    Nov 18 '21 at 14:37
2
\$\begingroup\$

PopStack

  • This can be rewritten like this using LINQ:
private static object[] PopStack(Stack<double> stack, int count)
    => Enumerable.Range(0, count).Select(_ => stack.Pop()).Cast<object>().ToArray();

SimpleMath

  • This class can be marked as static since all of its members are static
  • This class looks a bit weird/odd to me
    • You have defined a class just to expose built-in operators
    • The methods' naming do not follow C# standards
  • My alternative solution relies on lambda expressions:
static Dictionary<string, Func<double, double, double>> simpleMath = new()
{
    { "add", (a, b) => a + b },
    { "sub", (a, b) => a - b },
    { "mul", (a, b) => a * b },
    { "div", (a, b) => a / b },
};
  • Yes I know, the simpleMath's type is ugly as hell
    • But we have avoided to repeat this: public static double (double , double ) { return ; }
    • Here the naming can be arbitrary, it does not have to follow any standard
  • Because these methods are not static that's why they need an invocation target as well.
    • So, we need to store that information next to the name and method info
    • I've defined a record structure for that
record MethodInvocation(int ParameterCount, MethodInfo Method, object Target)
{
}
  • Finally let's transform the simpleMath to the desired form
static IEnumerable<KeyValuePair<string, MethodInvocation>> GetSimpleMath()
{
    foreach (var operation in simpleMath)
    {
        var mi = operation.Value.Method;
        yield return new (operation.Key, new MethodInvocation(mi.GetParameters().Length, mi, operation.Value.Target));
    }
}
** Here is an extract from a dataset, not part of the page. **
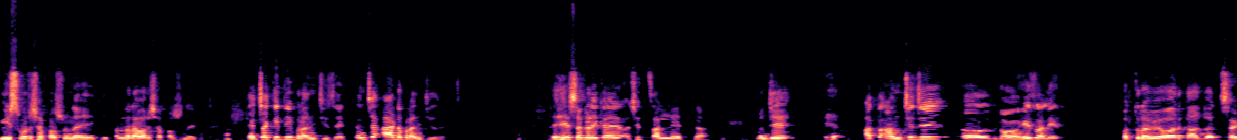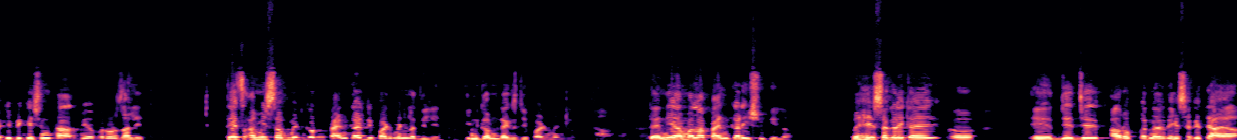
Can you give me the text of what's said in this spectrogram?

AdvancedMath

  • Following the same pattern as above we can do the same with the built-in methods:
static IEnumerable<KeyValuePair<string, MethodInvocation>> GetAdvancedMath()
{
    foreach (var method in typeof(Math).GetMethods().Where(m => m.ReturnType == typeof(double)))
    {
        var @params = method.GetParameters();
        if (@params.Any(p => p.ParameterType != typeof(double)) is not true)
            yield return new (method.Name.ToLower(), new MethodInvocation(@params.Length, method, null));
    }
}

Main

  • With these in our hand we can simplify the first part of the Main method like this
static void Main(string[] args)
{
    var methods = new SortedDictionary<string, MethodInvocation>();

    foreach (var operation in GetSimpleMath())
        methods.Add(operation.Key, operation.Value);

    foreach (var operation in GetAdvancedMath())
        methods.TryAdd(operation.Key, operation.Value);

    var operationStack = new Stack<double>();
            
    foreach (var arg in args)
    {
        if (double.TryParse(arg, out var val))
        {
            operationStack.Push(val);
        }
        else if (methods.TryGetValue(arg, out var method))
        {
            var @params = PopStack(operationStack, method.ParameterCount);
            var result = (double)method.Method.Invoke(method.Target, @params);
            operationStack.Push(result);
        }
        else
        {
            Console.WriteLine("Invalid instruction: " + arg);
            return;
        }
    }
    Console.Write(operationStack.Pop());
}
\$\endgroup\$

Your Answer

By clicking “Post Your Answer”, you agree to our terms of service, privacy policy and cookie policy

Not the answer you're looking for? Browse other questions tagged or ask your own question.